 The idea of Shiva does intrigue and looking at this visage each day has generated more than just causal curiosity. There are many stories surrounding this unusual being, typified as the God of destruction. Part of the Hindu Trinity of Brahma, Vishnu and Shiva, his place in the pantheon has had a chequered history where his innocent but angry nature has earned him much affection as also alienation. For me it is the idea of a God imbued with such human traits that endears. He loved with a passion and carried mementoes of his lost loves around his neck as a mundmala[xiii]. He was an ascetic with a volatile temper but found compassion when he finally gave into Parvati’s[xiv] pursuit of him and married her. He was brusque and not very finessed, but even so he is a prominent Hindu deity today.

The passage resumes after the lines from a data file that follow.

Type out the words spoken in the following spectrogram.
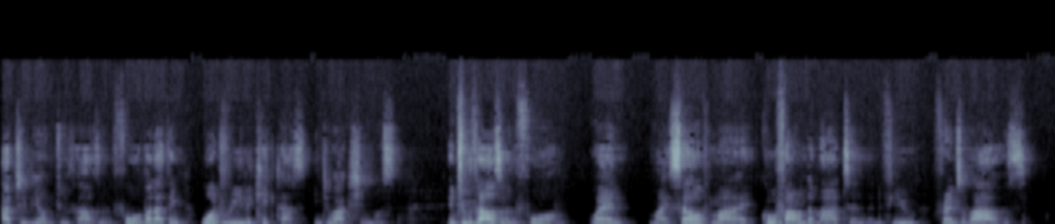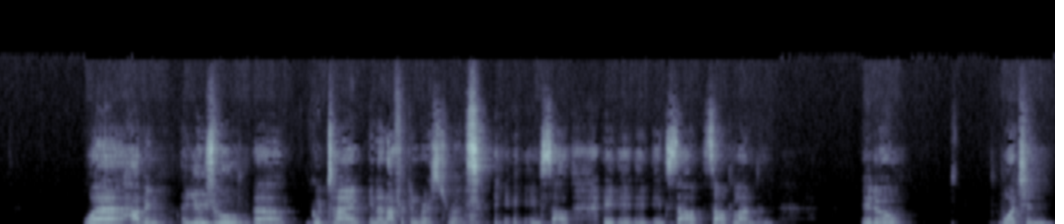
actually beyond 2004. But I think what really kicked us into action was in 2004 when myself, my co-founder Martin, and a few friends of ours were having a usual uh, good time in an African restaurant in South in, in, in South South London. You know, watching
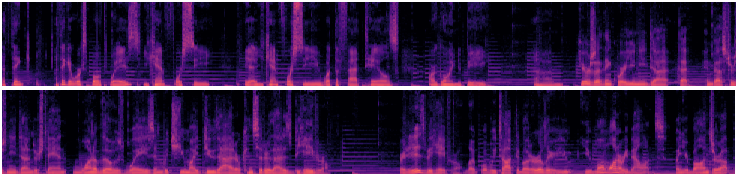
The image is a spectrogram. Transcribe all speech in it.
I think I think it works both ways. You can't foresee yeah, you can't foresee what the fat tails are going to be. Um, Here's, I think, where you need to, that investors need to understand one of those ways in which you might do that or consider that is behavioral. Right? It is behavioral. Like what we talked about earlier, you, you won't want to rebalance when your bonds are up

After reading the ‘vacanas’, I went to sleep thinking about what I had read. The next morning I was sitting quietly in the kitchen waiting for some water to boil. There was no-one in the apartment, except for me. The silence of this part of the morning, of quietude carried over from a night of restful sleep and the early morning calm, is something I cherish. This morning, I tuned into the drone of the washing machine and microwave oven whirring simultaneously and wondered about objects of worship. I thought: if we can pray to a stone statue and find God or a connection with God through this, why could not these sounds I was hearing at this point, be as evocative of the same God?

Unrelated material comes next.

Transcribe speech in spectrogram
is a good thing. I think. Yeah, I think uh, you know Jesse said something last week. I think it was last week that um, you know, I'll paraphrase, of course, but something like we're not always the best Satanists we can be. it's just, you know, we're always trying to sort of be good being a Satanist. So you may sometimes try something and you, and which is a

Why is it only in birdsong and a river gushing down the stream that we think of as connecting us with God? Why is it that machines, which have been invented by men, who are also part of the same spirit, therefore also evocative of God, not worshipped? And then I remembered Vishvakarma the 'divine' engineer of the universe who is worshipped each year, the day after Diwali, when it is customary for all factory workers and craftsmen to worship their tools in his name. But is it the same thing I wonder.

I rather like the idea of worshipping everything from men, women, trees, rivers and birds to tools of one’s trade, but somehow feel that most of this is done as part of a ritual rather than any realized veneration.  In essence we need to find ways to find our connection with God or spirit through everything we do each day. In ancient India, everything was designated an art because it was not what the activity was but how it was done. It was the level of devotion which imbued everything- from cooking, kissing or weaving that made it an art. I guess the key to this would be to find the silence within, however we do, and then keep that as we go through the day, living with awareness of how everything is really just an extension of one’s own being and it really does not matter which path we walk. What matters is that we stay connected and feel empowered by this, writing poetry, walking naked in the forests or painting words on a canvas. 

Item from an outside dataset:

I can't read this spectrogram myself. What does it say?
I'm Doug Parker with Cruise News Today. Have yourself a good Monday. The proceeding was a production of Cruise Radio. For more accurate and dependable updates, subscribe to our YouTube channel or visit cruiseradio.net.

What matters is not what we do, but how we experience life through it, to arrive at the ideal where everything, every experience is accepted with utmost faith.  This ultimate human endeavour is easier said than done, where as Akka Mahadevi wrote: 

“If sparks fly
  I shall think my thirst and hunger quelled
  If the skies tear down
  I shall think them pouring for my bath.
If a hillside slide on me
I shall think it flower for my hair.
O lord white as jasmine,
if my head falls from my shoulders
I shall think it your offering.”[xv]

[i] Penguin Classics ,translated by A.K Ramanujan
[ii] Akka Mahadevi [another way of addressing this saint poet]
[iii] devotee
[iv] statue
[v] Hymns/songs of devotion to God
[vi] devotion
[vii] temple
[viii] A prayer that is sung during an offering of light to the deity - a plate with lighted candles[diyas] is circled before the statue of the deity
[ix] Hail the lord of all creation/God
[x] Trident
[xi] Pouring milk mixed with water
[xii] Shivling/ lingam – representation of the HIndu deity Shiva used for worship in temples. The lingam has been interpreted as a symbol of male creative energy or the phallus and is represented with the yoni, a symbol of thegoddess r Shakti, female emergy. The union of lingam and yoni represents the indivisible " two-in-oneness of male and female, from whinc all life originates"
[xiii] Necklace of skulls
[xiv] Shiva’s consort
[xv]  Verse 65, translated from Kannada by A. K Ramanujan. Penguin classics pg 102